By Karen Dandurant
Posted Jul. 31, 2016 at 3:15 AM
PORTSMOUTH — Too often mental health challenges and drug or alcohol addiction are seen as separate issues, when they should be understood holistically and treated concurrently, according to experts.
Justin Looser, director of Behavioral Health Services at Portsmouth Regional Hospital, and Peter Fifield, manager of Behavioral Health Services at Families First of the Greater Seacoast, both see the need for better coordination in treatment programs.
“What we see is that about 60 percent of those we treat, people struggling with addiction, also have mental health conditions,” Looser said. “If we try to see them as separate issues, and to divide treatment in terms of services, we are likely going to fail. Many suicide cases involve substance abuse. The divide is beginning to change, but very slowly.”
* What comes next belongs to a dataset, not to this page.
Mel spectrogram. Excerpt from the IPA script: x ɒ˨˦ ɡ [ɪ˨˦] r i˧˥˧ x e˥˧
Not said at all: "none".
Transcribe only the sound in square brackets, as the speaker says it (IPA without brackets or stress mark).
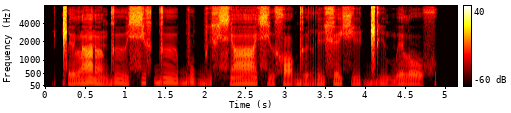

Fifield is dual licensed, for both alcohol and drug counseling and as a clinical mental health counselor.
“It becomes a chicken or the egg conundrum,” Fifield said. “Which came first, the mental health condition or the substance abuse? When you look on the neurological level, we are born with a fight or flight instinct. Our emotional development begins at about age 5, and rational thinking starts at 11 and does not mature until about 25. If a problem with mental health or substance abuse occurs younger, say in an 18- or 19-year-old, at the forefront of their maturity, it is going to become a problem.”
Looser said when a person is seen in the emergency department for a substance overdose, the obvious reaction is to treat that condition. He said it doesn’t go far enough if that is all that takes place and the person is discharged.
“Yes, we need to treat the substance abuse and help the person detox,” Looser said. “That goes without saying. Alcohol is a dangerous substance that can kill a person if they try to detox on their own. With drug abuse, there are often co-morbidities like hepatitis C, abscesses and endocarditis. So we need to address the medical issues, but then we need to delve further into the mental health issues they are having.”
Fifield said that some in-patient services do not allow for co-occurring treatment programs. He said that has to change, but it will require training and funding.
“Seacoast Mental Health Center just added substance abuse counselors,” Fifield said. “It wasn’t there before because it was not fund-able. It is for them now and represents the fundamental change in the underlying philosophy that must happen.”
As an example, Fifield said, a person with post-traumatic stress disorder who uses drugs or alcohol to cope will experience increased hyper-vigilance and anxiety if his or her coping mechanism is removed.
“A person with unmanaged anxiety can turn to drinking or opiates,” Fifield said. “They think it makes them feel better, but when they try to stop, they realize the choice is no longer theirs to make.”
For those who deal with either of these problems, services are hard to come by.
“There are often long waits to get into services,” Looser said. “There has to be a better understanding of the whole person. If we lump them under the term of an addict, they are most likely still struggling with their mental well-being. There is a real condition called post-acute withdrawal syndrome. It can result in depression and anxiety that effectively takes away the patient’s coping mechanisms. Providers can be dismissive of the problem, but we can’t continue to live in silos where this is concerned. This is rarely one diagnosis or the other.”
Looser said the stigma for both issues is very real.
“Until we look further than the immediate condition, a large population is not going to be successful in either area,” Looser said.